By North Shore News |
It starts with a meal and ends with an education.
The sweet smell of orange blossom fills Honada Alparawi’s kitchen last Friday, as she prepares a traditional rice dessert.
“I hope to open a Syrian food restaurant in North Vancouver and make my special dishes,” says Alparawi, brimming with newfound optimism.
There have been unfathomable obstacles in her life up until this point that didn’t give Alparawi much hope for the future.
Her husband made the perilous journey first, while the family waited behind in Syria.
One month later Alparawi and her four children fled Damascus on foot amidst all the “killings, bombings and shootings” and travelled for four hours to make it to a refugee camp in Beirut.
As Alparawi carried her youngest son in her arms the whole way, she tried to avoid stepping on the dead bodies of refugees who didn’t make it and were caught in the crossfire.
“Two of our children have disabilities and the youngest one was in very poor condition because his finger had been crushed in a door and he had two surgeries to fix it,” says Alparawi, aided by a translator.
Once the family made it to the border they waited for 14 hours until they were allowed into Lebanon.
Living in limbo in the Lebanese refugee camp for four years was dreadful for Alparawi and her family.
With no income, they couldn’t afford to get sick because it would cost money to see a doctor. Alparawi suffered through a debilitating kidney condition without proper medical attention.
There was no spare change to even buy water for the kids.
Four years later, and finally some good news: The family would be sponsored to come to Canada.
Alparawi says the long odyssey to a foreign land was made easier because of the kindness of strangers.
“I feel like I am with my family. When I was in Beirut, I felt that I was living with strangers, but as soon as I arrived at the airport, I felt like I was with my family.”
Orbiting around her central North Vancouver apartment on Friday, Alparawi is preparing for a feast.
An Evening of Syrian Cuisine – a multi-course traditional dinner, finished with dessert – is a fundraiser to support a school in Turkey set up by Canadian volunteers from the Syrian Kids Foundation.
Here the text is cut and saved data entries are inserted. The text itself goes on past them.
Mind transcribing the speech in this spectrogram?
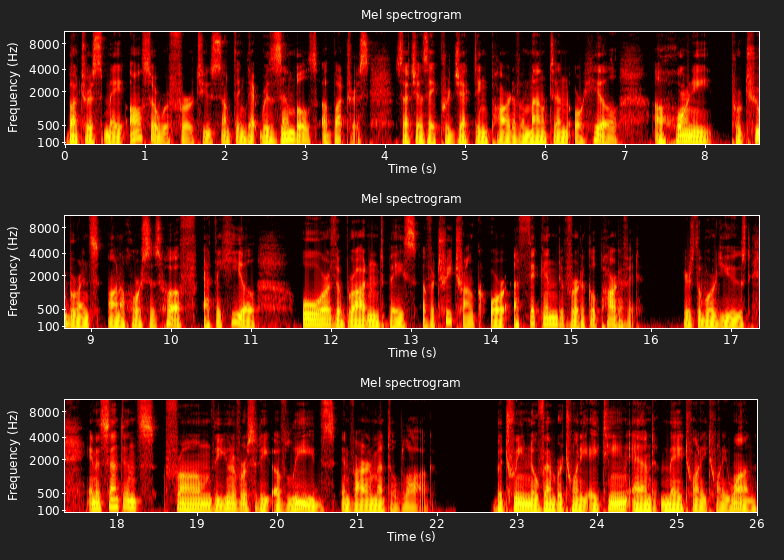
Buttress may also refer to something that resembles a buttress, such as a projecting part of a mountain or hill, a horny protuberance on a horse's hoof at the heel, or the broadened base of a tree trunk, or a thickened vertical part of it. Here's the word used in a sentence from the University of Leeds environmental blog. Between November 2018 and May 2021,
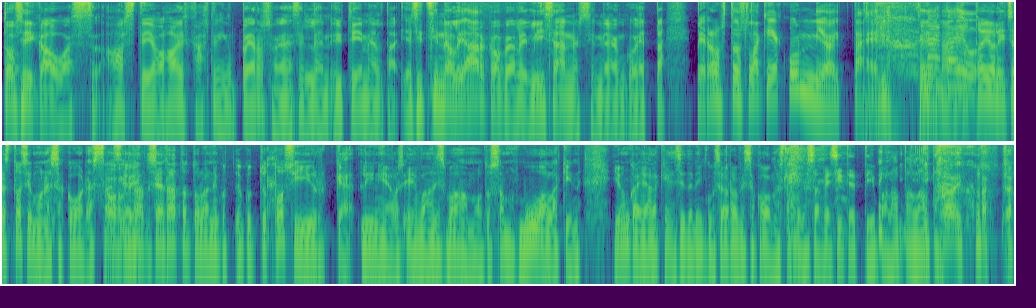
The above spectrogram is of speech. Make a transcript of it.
tosi kauas asti jo haiskahti niin persojen silleen ytimeltä. Ja sitten sinne oli, RKP oli lisännyt sinne jonkun, että perustuslakia kunnioittaen. Mä taju- Toi oli itse asiassa tosi monessa kohdassa. Oli. Siellä saattoi, siellä saattoi tulla niin kuin, joku to- tosi jyrkkä linjaus, ei vaan siis maahanmuutossa, mutta muuallakin, jonka jälkeen sitä niin kuin seuraavissa kolmessa lausessa vesitettiin pala palalta. Joo, joo, joo.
Al Salam School is located about one mile away from Turkey’s busiest border crossing with Syria.
On the day the school opened in 2012, Syrian Kids Foundation volunteers expected 300 students. However, the demand was incredible: 1,000 children were lined up at the doors.
The school tries to be an island of stability in a sea of instability, explains Syrian Kids Foundation board member and Lonsdale resident Lauryn Oates, who is co-hosting the special dinner on Saturday night.